_Your assignment_: An exact copy of the entries is required, excluding any pictures.

Provided data START

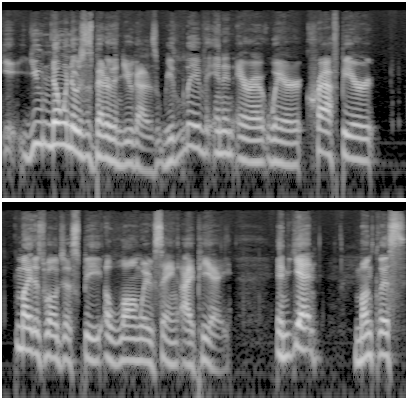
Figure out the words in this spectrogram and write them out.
you, no one knows this better than you guys. We live in an era where craft beer might as well just be a long way of saying IPA. And yet, Monkless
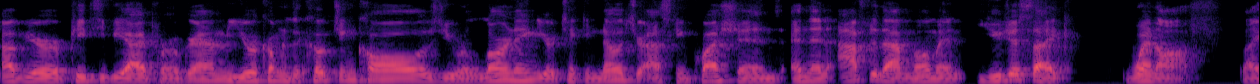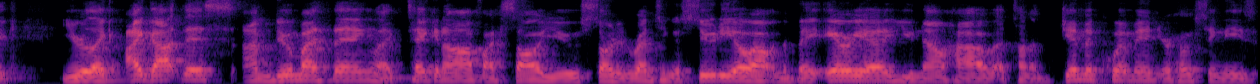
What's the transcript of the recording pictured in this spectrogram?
of your PTBI program, you were coming to the coaching calls, you were learning, you're taking notes, you're asking questions. And then after that moment, you just like went off. Like you're like, I got this. I'm doing my thing, like taking off. I saw you started renting a studio out in the Bay Area. You now have a ton of gym equipment. You're hosting these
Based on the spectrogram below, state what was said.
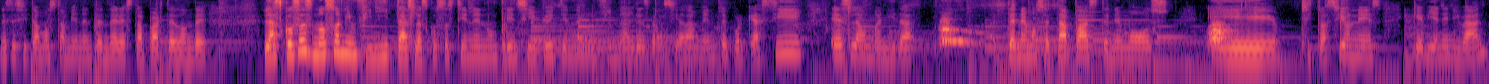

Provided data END

_Answer space_:
Figure out the words in this spectrogram and write them out.
you, no one knows this better than you guys. We live in an era where craft beer might as well just be a long way of saying IPA. And yet, Monkless
What's the transcript of the recording pictured in this spectrogram?
of your PTBI program, you were coming to the coaching calls, you were learning, you're taking notes, you're asking questions. And then after that moment, you just like went off. Like you're like, I got this. I'm doing my thing, like taking off. I saw you started renting a studio out in the Bay Area. You now have a ton of gym equipment. You're hosting these
Based on the spectrogram below, state what was said.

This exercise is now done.